No Stranger to Death
Cover Designer: Kim McGillivray
Comments about cover design
After an exchange of emails agreeing the business side of things, Kim asked for a copy of the novel. Before our first meeting I did some online research about briefing a cover designer. From the many websites by and for indie authors, I gleaned the following advice:
• Don’t be prescriptive. You choose a designer for his/her creativity, so let them get on with it.
• Never use the words ‘I like’. A book cover has an important job to do, and personal tastes shouldn’t come into it.
Kim and I talked about the prominent features of my novel and who I envisaged it will most appeal to. We also looked at many examples of book covers, some but not all within the crime fiction genre: ones I feel do their job well and also a few I don’t rate at all. One of the biggest creative challenges to Kim was to come up with a design which works in wildly differing sizes, from a thumbnail image on a Kindle or tablet to a physical paperback.
He presented me with three concepts: two representational and a third which concentrated on capturing the mood of my novel. We looked at paperback-sized printouts of each of these, then moved to a laptop to see them as they would initially appear online, as thumbnails. Immediately, the ‘mood’ cover jumped out at me. Even in its infancy it was great. Then Kim put it up on the screen alongside the thumbnails of published book covers I had sent him. To say I was stunned would be like saying Agatha Christie sold a few books. It looked fantastic. Suddenly No Stranger to Death was no longer just words in my head.

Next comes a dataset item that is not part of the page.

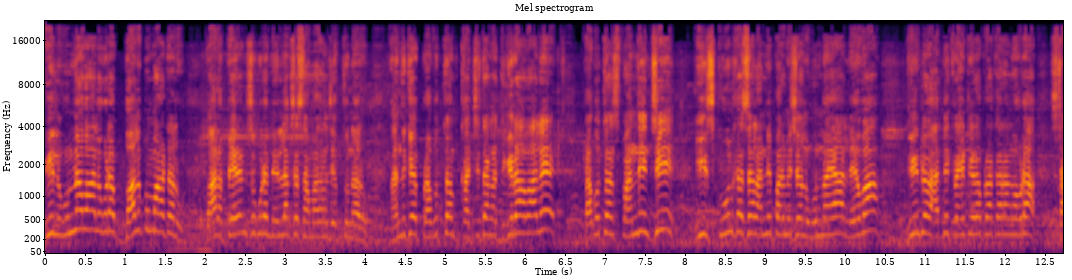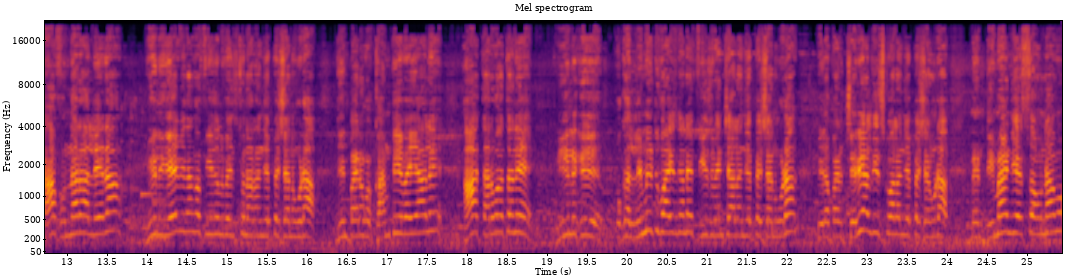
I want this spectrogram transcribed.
వీళ్ళు ఉన్న వాళ్ళు కూడా బలుపు మాటలు. వాళ్ళ పేరెంట్స్ కూడా నిర్లక్ష్య సమాధానం చెప్తున్నారు. అందుకే ప్రభుత్వం ఖచ్చితంగా దిగిరావాలి ప్రభుత్వం స్పందించి ఈ స్కూల్కి అసలు అన్ని పర్మిషన్లు ఉన్నాయా లేవా? దీంట్లో అన్ని క్రైటీరియా ప్రకారంగా కూడా స్టాఫ్ ఉన్నారా లేదా? వీళ్ళు ఏ విధంగా ఫీజులు పెంచుతున్నారని చెప్పేసి అని కూడా దీనిపైన ఒక కమిటీ వేయాలి. ఆ తర్వాతనే వీళ్ళకి ఒక లిమిట్ వైజ్గానే ఫీజు పెంచాలని చెప్పేసి అని కూడా వీళ్ళపైన చర్యలు తీసుకోవాలని చెప్పేసి అని కూడా మేము డిమాండ్ చేస్తూ ఉన్నాము.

Having agreed on the concept, Kim and I then discussed details of the design. We agreed to include a teaser, a small detail on the cover, the significance of which will only become clear at the end of the book. And he even managed to incorporate my favourite colour: turquoise!